About Eyal's Farm
Eyal's Farm is an ecological learning center built in memory of Eyal Yoel, a young man born and raised on Kibbutz Ramat Rachel who was killed as an I.D.F. reserve soldier in the 2002 Defense Shield Operation. The farm is a joint initiative of the Yoel Family and the kibbutz. Eyal loved animals and nature, and preserving the environment was one of his prime concerns. At the time of his death, he was working on the final project for his bachelor's degree in Chemical Engineering at Ben-Gurion University. He planned to go on to earn a master's degree and work in the field of environmental quality and nature preservation. The farm was created as a way of continuing Eyal's intended path in life.
The farm's staff raises and cares for a variety of domestic animals, tends a vegetable garden and fruit tree orchard, manufactures organic compost, and builds structures using environmentally friendly methods. The farm also conducts a range of activities for children and adults. It hosts classes of children with special needs, some of them wheelchair-restricted, as well as classes from state-sponsored religious schools. There are afternoon activity programs, summer and Passover holiday camps, and birthday celebrations as well. Members of the staff provide weekly tours and demonstrations for children in the kibbutz preschools and after-school programs, and for the elderly residents of its nursing home.
All visitors are treated to a tour of the farm, including an up-close look at its flora and fauna.
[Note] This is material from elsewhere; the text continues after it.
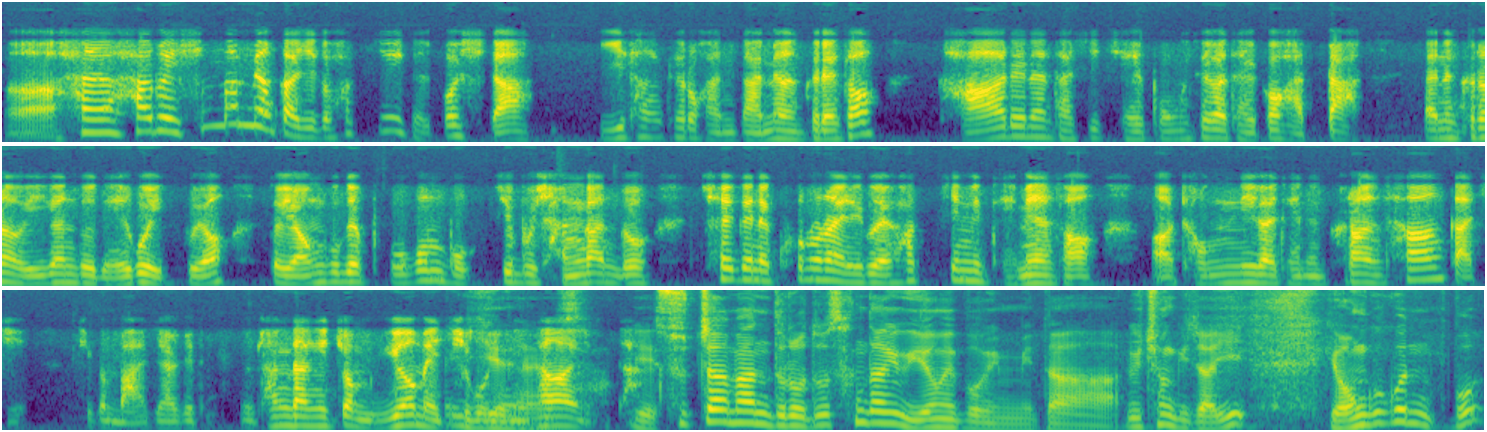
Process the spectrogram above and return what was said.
어, 하루에 10만 명까지도 확진이 될 것이다. 이 상태로 간다면 그래서 가을에는 다시 재봉쇄가 될 것 같다. 라는 그런 의견도 내고 있고요. 또 영국의 보건복지부 장관도 최근에 코로나19에 확진이 되면서 어, 격리가 되는 그런 상황까지 지금 맞이하게 됐습니다. 상당히 좀 위험해지고 예, 있는 상황입니다. 예, 숫자만 들어도 상당히 위험해 보입니다. 유청 기자, 이 영국은 뭐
With advance notice, the staff also arranges for creative activities using natural materials—recycled paper constructions, herbal sachets, outdoor-baked pitas, mud sculptures, and the like—as well as tours focused on particular animals or plants.
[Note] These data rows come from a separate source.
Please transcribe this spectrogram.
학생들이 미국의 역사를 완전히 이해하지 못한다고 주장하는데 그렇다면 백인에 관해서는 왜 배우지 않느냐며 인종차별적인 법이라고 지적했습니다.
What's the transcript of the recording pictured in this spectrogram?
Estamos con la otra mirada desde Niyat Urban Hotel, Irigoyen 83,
Eyal's Farm also provides animal-assisted psychotherapy for children and adults with disabilities. The farm's pleasant, pastoral atmosphere offers ideal conditions for treatment; it reduces initial resistance and allows caregivers to establish a more sensitive, secure, and accepting relationship with the people they are assisting. The staff invites anyone interested in this type of treatment to arrange for a visit to receive more information.